Showing how Manchester arrived in London: Mr. Hill (left) and Alderman R. A. W. Carter in the cabin of the D.H.9c (Puma) after it reached Croydon. The pilot is Capt. A. N. King will, and above him in the front cockpit is the Town Clerk, Mr. Warbeck Howell.
The arrival of the first Pander biplane from Rotterdam
DUTCH TEAM AT LYMPNE: (Left to right) Mijnheer G. Gleichman, Mijnheer L. M. Redele, Mijnheer H. Pander, Mijnheer Schmit Crans, Mijnheer Vlaming and Mijnheer Van Troostenburg.
Capt. N. Stack, the A.D.C. Aircraft test pilot, taking off in Mr. Mase's Cirrus-Spartan at Croydon to give an exhibition flight. The building behind is the Aerodrome Hotel.

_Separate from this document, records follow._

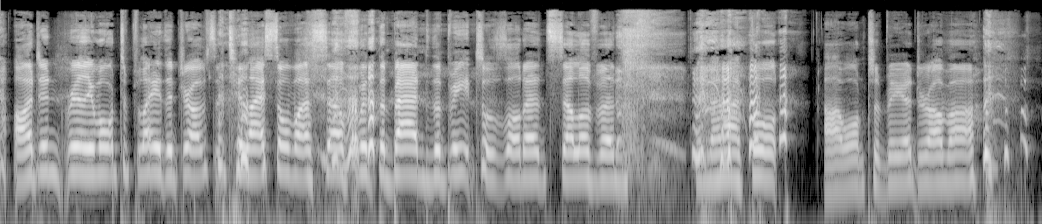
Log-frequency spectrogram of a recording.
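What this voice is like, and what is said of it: Imitates another person's voice. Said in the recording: “You almost sound like JFK when you do this accent ... You are sliding so into JFK”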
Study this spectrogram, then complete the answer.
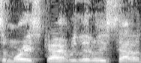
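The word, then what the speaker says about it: Morei Sky: And how do you pronounce? Is it Moray or Morai? Moray Sky.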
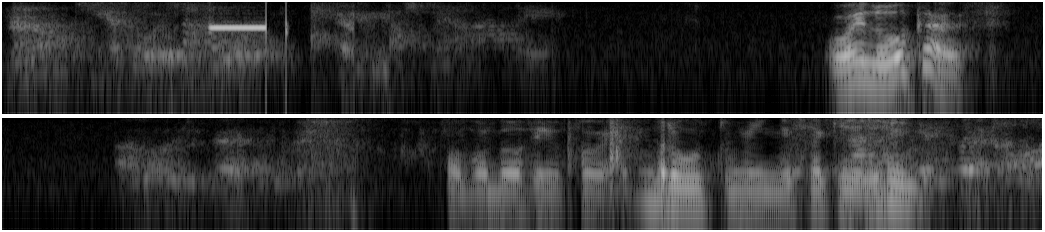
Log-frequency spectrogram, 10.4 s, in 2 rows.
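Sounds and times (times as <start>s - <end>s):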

Mr. Frank Mase introducing Lady Bailey before the ceremony in a brief speech which praised Lady Bailey's aviation accomplishments.
The Simmonds "Spartan" Light 'Plane, "Cirrus" Engine.
The Hon. Lady Bailey christening the Simmonds "Cirrus-Spartan" light 'plane "The All Black" at Croydon Aerodrome on April 19. In this machine Mr. Frank Mase will attempt a solo flight to New Zealand shortly.
THE HANDLEY PAGE SLOT AND INTERCEPTOR CONTROL: Mr. Cordes demonstrates the effectiveness of this control on a De Havilland "Moth" fitted with "Cirrus II" engine.
The start of the Gipsy-Moths in the Impromptu Scratch Race of 27 miles which was won by Miss Winifred Spooner, the private owner pilot, against four competitors.
Miss Winifred Spooner and Flying Officer R. L. R. Atcherley flying a dead heat in the Impromptu Scratch Race for Gipsy-Moths, which Miss Spooner eventually won. Her machine is on top.
BOMBING AN AUSTIN SEVEN: Sqdr. Ldr. F. O. Soden on the Gipsy-Moth bombing the Austin Seven with flour bags at the Lympne meeting.
Miss Winifred Spooner, the private owner, who beat Flying Officer Atcherley in the Impromptu Scratch Race with her Gipsy-Moth.